My black ’n’ Championship White menace looked like it had been assembled from a drawer-full of knives. Sharp angles were everywhere from its front splitter fangs to its rocker panels to the twin shark-fin endplates that held the rear wing. Type R telegraphs its road-carving abilities.
Open the door and the red bolstered seats warn this thing is devil’s spawn. Yet as I set out on my journey to Hell, the Type R felt more Civic than R-rated. Despite a hungry bark at startup that exhales through a trio of center-mounted exhaust pipes, the Type R is quite civilized to drive in Comfort mode. (I’ll get to other, more aggressive modes in a bit). Adaptive cruise is standard, even with a manual transmission.
At stoplights I had to blip the engine a couple of times to make sure the engine hadn’t stalled, so quiet is the idle. And while the ride is expectedly firm, Mrs. Payne found the R’s roomy, thoughtful interior a laudable travel companion (even as she feared how quickly it could turn, Hyde-like, into a highway heathen).
Civic’s infotainment commands trail recent segment entries like the Nissan Sentra and Subaru Impreza, but standard Apple CarPlay and Android Auto neutralize that advantage in a jiffy. I plugged in my phone and told Google Assistant to take me to Hell. Who needs a fancy-pants premium navigation system?
The hatchback’s utility is self-explanatory (a big reason SUVs are so popular today), but Civic goes a step further. It adds sub-cargo storage and a pull-across shade to conceal items in the cargo bay that makes the common snap-on shade seem needlessly complicated. That thoughtfulness is matched up front by a configurable console of sliding cupholders and cubbies.
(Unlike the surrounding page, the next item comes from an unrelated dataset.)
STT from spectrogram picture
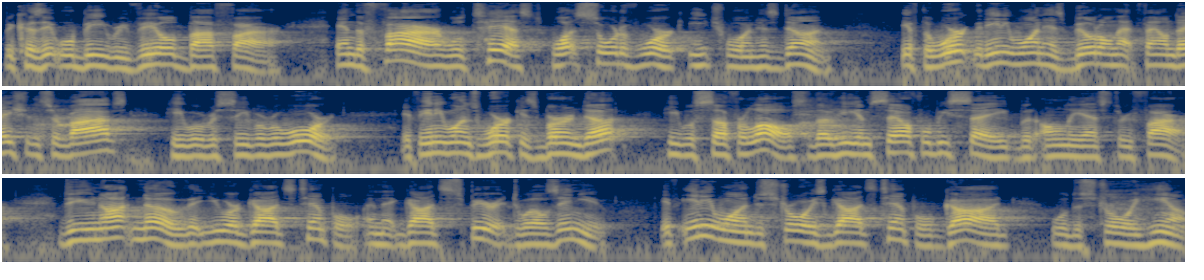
because it will be revealed by fire. And the fire will test what sort of work each one has done. If the work that anyone has built on that foundation survives, he will receive a reward. If anyone's work is burned up, he will suffer loss, though he himself will be saved, but only as through fire. Do you not know that you are God's temple and that God's Spirit dwells in you? If anyone destroys God's temple, God will destroy him.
My first hot-hatch was a cramped two-door VW GTI. But the Type R rocket ship has 1.5 inches more rear legroom than a midsize Acura TLX luxury sedan, for goodness sake, while weighing 500 pounds less with 16 more horsepower.
The Type R’s lightweight 3,121 pounds was evident as I assaulted the Exit 148A clover leaf upon exiting I-96 for U.S. 23 South.
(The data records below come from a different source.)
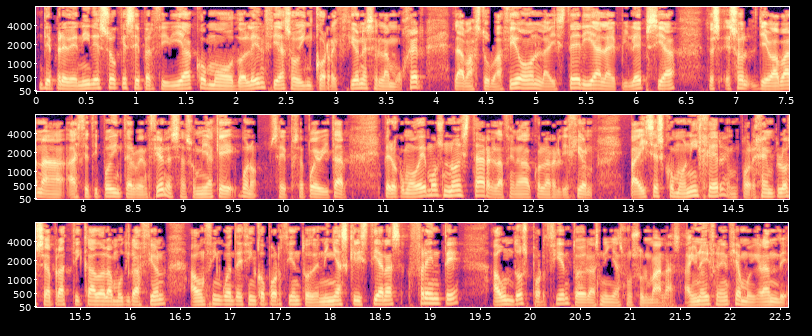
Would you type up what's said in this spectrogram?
de prevenir eso que se percibía como dolencias o incorrecciones en la mujer, la masturbación, la histeria, la epilepsia. Entonces, eso llevaban a, este tipo de intervenciones. Se asumía que, bueno, se, puede evitar. Pero como vemos, no está relacionada con la religión. Países como como Níger, por ejemplo, se ha practicado la mutilación a un 55% de niñas cristianas frente a un 2% de las niñas musulmanas. Hay una diferencia muy grande.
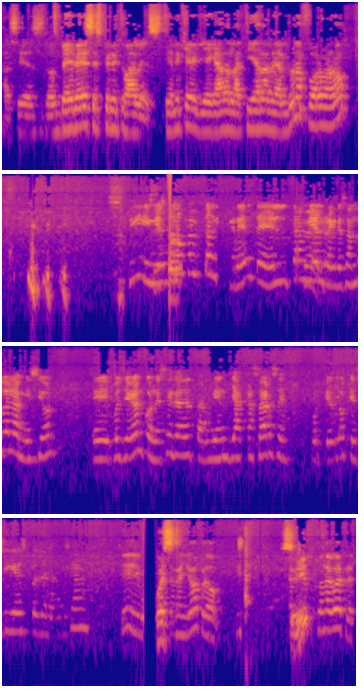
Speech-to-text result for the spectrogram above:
Así es. Los bebés espirituales tienen que llegar a la tierra de alguna forma, ¿no? Sí, mi esposo fue tan diferente. Él también, regresando de la misión, eh, pues llegan con esa idea de también ya casarse, porque es lo que sigue después de la misión. Sí, pues también yo, pero sí. Son algo de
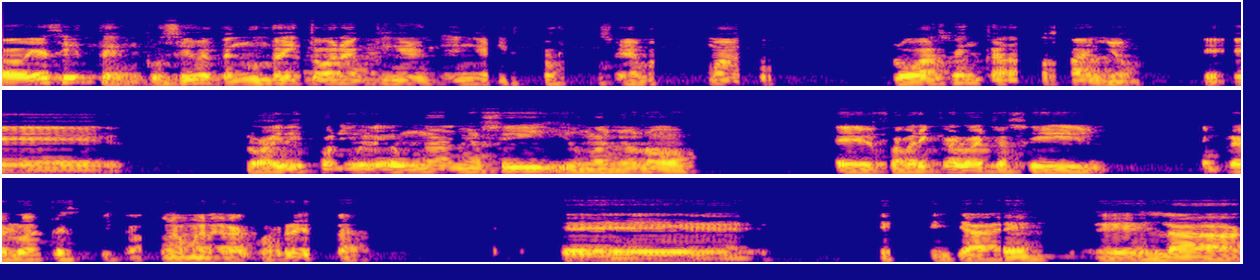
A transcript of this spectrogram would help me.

Despite roads slicked by spring rain, Type R danced around the 180-degree downhill turn, its chassis flat as a pancake. As I dialed in more throttle, the front-wheel drive system predictably pushed. But when the road surface unexpectedly changed from concrete to greasy asphalt — briefly causing the R to skitter laterally — there was no nervous tail wag like a rear-wheel drive car.
Flattening the throttle onto Route 23, the heretofore quiet cabin erupted. I had dialed the mode-select switch to Race (what did you think R stood for?) and the 2.0-liter turbo-4 roared with hunger. Its 295-pound feet of torque might have ripped the front tires out of their fenders were it not for modern electronics and clever suspension engineering.
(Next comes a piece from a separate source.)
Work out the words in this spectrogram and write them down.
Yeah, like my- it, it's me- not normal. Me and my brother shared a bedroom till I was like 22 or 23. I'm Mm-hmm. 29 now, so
Exiting slippery turns in second gear, I could easily get wheelspin, but R never felt out of sorts. The notchy, manual box is the best thing this side of a Porsche, and the tranny automatically rev-matched on downshifts so I didn’t fuss with heel-and-toe.
All this capability in a $38,000 package. Sure you want a smaller 306-horse Audi S3 for $10,000 more? Subaru STI, however, will match Type R’s price, while also packing impressive standard features. With all-wheel drive (a $2,000 value), the Subie puts the power down better in slick conditions while offering similar horsepower and interior room. As the ’Ru moves toward a 2022 model with an estimated 400 horsepower, the Type R will be challenged.
For now, though, there’s no beating a hot hatch for convenience. It makes a trip to Hell heavenly.
2020 Honda Civic Type R
Vehicle type: Front-engine, front-wheel drive, 5-passenger hatchback
Price: $37,950, including $955 destination charge
Powerplant: 2.0-liter, turbocharged inline 4-cylinder
Transmission: 6-speed manual
Weight: 3,121 pounds
Power: 306 horsepower, 295 pound-feet torque
Performance: 0-60 mph, 5.0 seconds (Car and Driver); top speed, 170 mph
Fuel economy: EPA est. mpg: 22 city/28 highway/25 combined
Highs: Insane grip for a FWD car; modern amenities for daily driving
Lows: Boy-racer styling not for everyone; price up from $34,800 in 2018
Henry Payne is auto critic for The Detroit News. Find him at firstname.lastname@example.org or Twitter @HenryEPayne.